A: My dad was a really great singer. He didn’t want to do anything professional with it. He was in the army and he just wanted to entertain his friends with his voice. We always had music around the house. We also didn’t have TV until I was about 8 or 9 years old and music is what we used to do in the evenings for entertainment. We lived out in the country in Australia at the time, so TV was a little late in reaching us. I moved to England and discovered rock and roll and realized I could have my own music, as well as liking the music my parents liked, and then The Beatles and seeing that kids could write too. That kind of started me.

Q: There was a 23-year hiatus between Dr. Noah Drake leaving “General Hospital” until his reappearance in 2005. What prompted the return of the popular character?

A: Unusual? It may be a first (laughs). They called up and I thought about it. And the way the music industry is now, I thought it probably wouldn’t be a bad idea to get on TV and see if maybe we can put some music into it or just being on there wouldn’t be a bad thing. So I thought I’d just give it a shot for a while, and it’s been fun and I’d go away for a while and come back, and yeah, I think it’s been OK.

Q: Being both an actor and musician — what drives you in each category?

A: Acting has a lot of similarities to music. What drives it? It’s neat to act and be a performer and whatever insecurities drive that, and it’s really my one connect to my world, to art. It’s great when you’ve got good writing and you kind of nail the scene. It’s a similar feeling to writing a good song. Writing songs is always at the heart of what I do, because it’s always something I can do just myself, I don’t have to rely on any other situation. I can go into a room with a piano and write if I’ve got something to say, you know?

Q: Is one tougher than the other? Touring and/or working on a soap opera?

A: Yeah, they both have their tough sides, traveling so much, so we take a lot of planes. That’s hard, and sometimes just learning all of the lines or having to do it fast or having to wait around. Acting is a lot of waiting around. Either in the recording studio or filming something, it’s always a lot of waiting around.

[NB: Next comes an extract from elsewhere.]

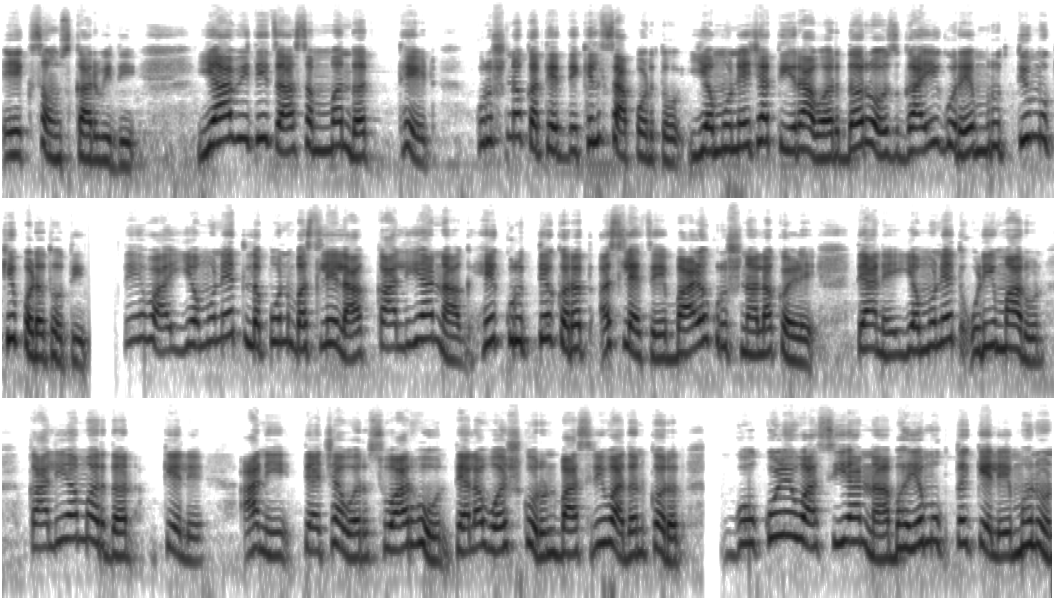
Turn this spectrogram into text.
एक संस्कार विधी. या विधीचा संबंध थेट कृष्ण कथेत देखील सापडतो. यमुनेच्या तीरावर दररोज गायी गुरे मृत्युमुखी पडत होती. तेव्हा यमुनेत लपून बसलेला कालिया नाग हे कृत्य करत असल्याचे बाळकृष्णाला कळले. त्याने यमुनेत उडी मारून कालियामर्दन केले. आणि त्याच्यावर स्वार होऊन त्याला वश करून बासरी वादन करत गोकुळवासियांना भयमुक्त केले म्हणून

Q: You became a U.S. citizen in 2006 (Springfield maintains his Australian citizenship, as well). What prompted you to do that?

A: It’s been my home for 30 years, and my family is here and my life is here and my kids are here. It just seemed, I felt, the right thing to do.

Q: Your biggest accomplishment to date?

A: My two sons. Yep. Definitely.

Rick’s tidbits

• Rick Springfield’s own record label, Gomer Records, is named after his dog. He regularly names corporations and production companies after his friends, his dogs and his kids.

• His father was a lieutenant colonel in the British Army, and Springfield grew up in Australia and England.

• Springfield was born Richard Lewis Springthorpe.

• He is married to Barbara Porter, whom he met while she was a receptionist at the studio where he was recording “Working Class Dog.”

• Barbara and Rick have two sons, Liam and Josh.

• “The Day After Yesterday” is a compilation album of cover songs Springfield always wanted to record. “They’re more contemporary songs, songs that when I first started having hits, most of them were hits on the radio,” Springfield said. “They were songs that I just had wished I had written. So I had always wondered what would happen if I did an album like that.”

• His Christmas album, “Christmas with You,” is the first album he’s done in his new home recording studio.

• He sometimes will shoot three days of “General Hospital” in one day.

• Springfield is no stranger to having two successful careers at one time, both in the 1980s and today. To make their lives’ more manageable, Springfield and his band members now go out on tour for about four days and then come home for a week. “We used to do three months at a time, and there’s no way that that cannot drive you insane, you know?” he said. “I didn’t want it to be like that this time. I wanted every show to be fun for everybody.”

If you go

What: Musician and actor Rick Springfield performs in concert.

When: 8 p.m. Saturday, Nov. 17.

Where: The Arcada Theatre, 105 E. Main St. (Route 64), St. Charles.

Tickets: For information, call (630) 587-8400 or visit